Three hundred young people including activist Greta Thunberg will get to make their case after a Swedish court agreed to hear their lawsuit accusing the state of climate inaction.

Swedish court to hear young people's climate lawsuit against the state

The lawsuit, the first of its kind in the Scandinavian country, was originally filed in November 2022 by the organisation Aurora.

It argued the state “needs to do its fair share of the global work to limit global warming to 1.5 degrees Celsius compared to pre-industrial levels”.

In its lawsuit, the group demanded the state take action to limit climate-heating greenhouse gas emissions and examine just how far it could reduce them within the limits of what is “technically and economically feasible in Sweden”.

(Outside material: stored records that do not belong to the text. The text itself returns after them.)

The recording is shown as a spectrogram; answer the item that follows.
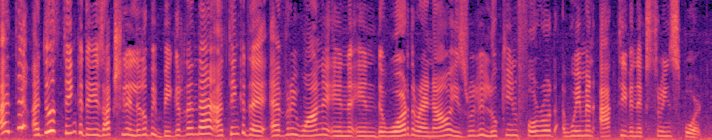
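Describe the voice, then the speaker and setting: With noticeable background noise, the speaker talks at a fairly quick pace in an Italian accent. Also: woman, high pitch for a woman, ordinary pitch variation. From Italy. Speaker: motocross instructor and former pro racer. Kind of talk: interview. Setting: at a race venue. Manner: halting.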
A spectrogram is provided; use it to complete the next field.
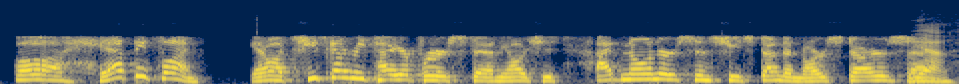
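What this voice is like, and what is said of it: Strong Minnesotan accent. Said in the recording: “you're single-handedly the most Minnesotan accent of anyone that's ever been on our show”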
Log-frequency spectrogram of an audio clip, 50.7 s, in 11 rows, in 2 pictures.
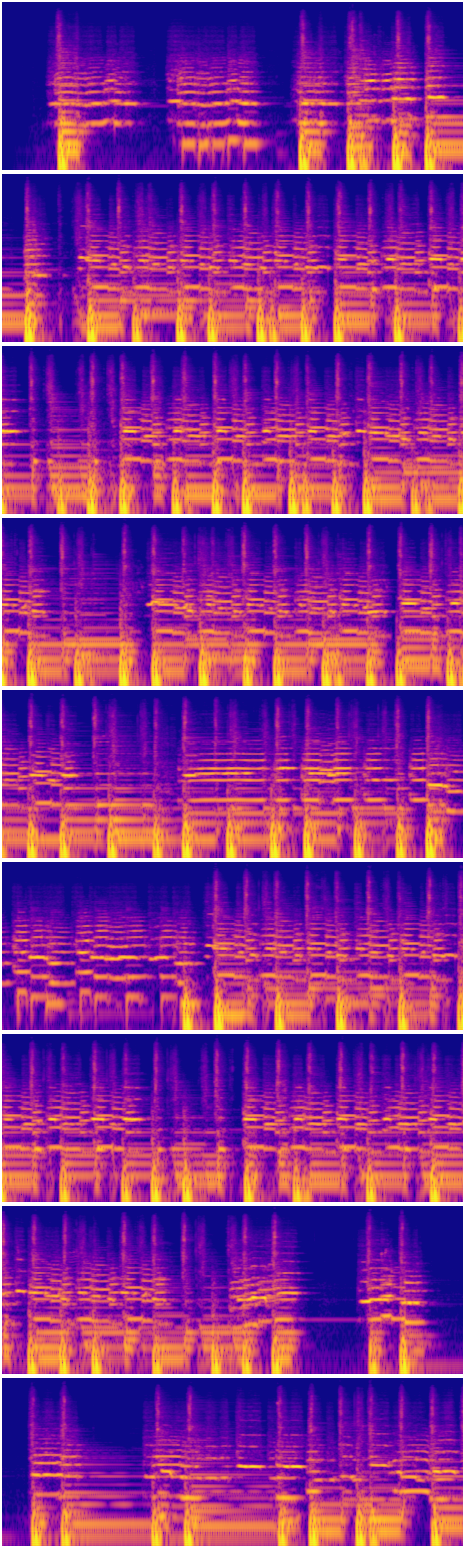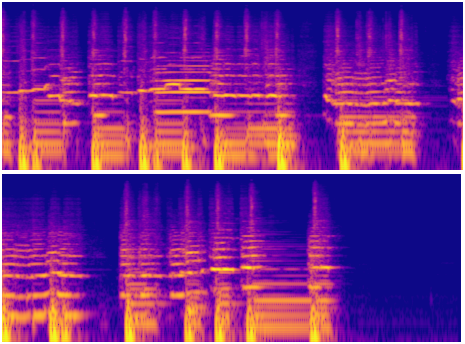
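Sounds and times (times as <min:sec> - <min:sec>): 
dixieland trio playing: 0:00.5 - 0:09.6, 0:10.3 - 0:35.3, 0:35.9 - 0:36.5, 0:37.2 - 0:49.5.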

The Nacka district court said it had given the state three months to respond to the lawsuit and that, depending on the parties’ pleas and positions, the case could either be taken to trial or handled through written procedure.

“At present, the district court cannot give a forecast as to when the case may be finalised or when it may be necessary to hold hearings in the case,” it said.

Climate activist Thunberg, who was one of the original signatories of the lawsuit, on Monday denounced an “unprecedented betrayal” from those in power after the United Nations’ climate panel warned the world was set to cross the key 1.5-degree global warming limit in about a decade.

She accuses them of living in “denial”.

In recent years, a growing number of organisations and citizens have turned to the courts to criticise what they say is government inaction on the climate.

In December 2019, the Dutch supreme court ordered the government to slash greenhouse gases by at least 25 percent by 2020, in a landmark case brought by an environmental group.

In a similar case in France, more than two million citizens took the French state to court for failing to act against climate change.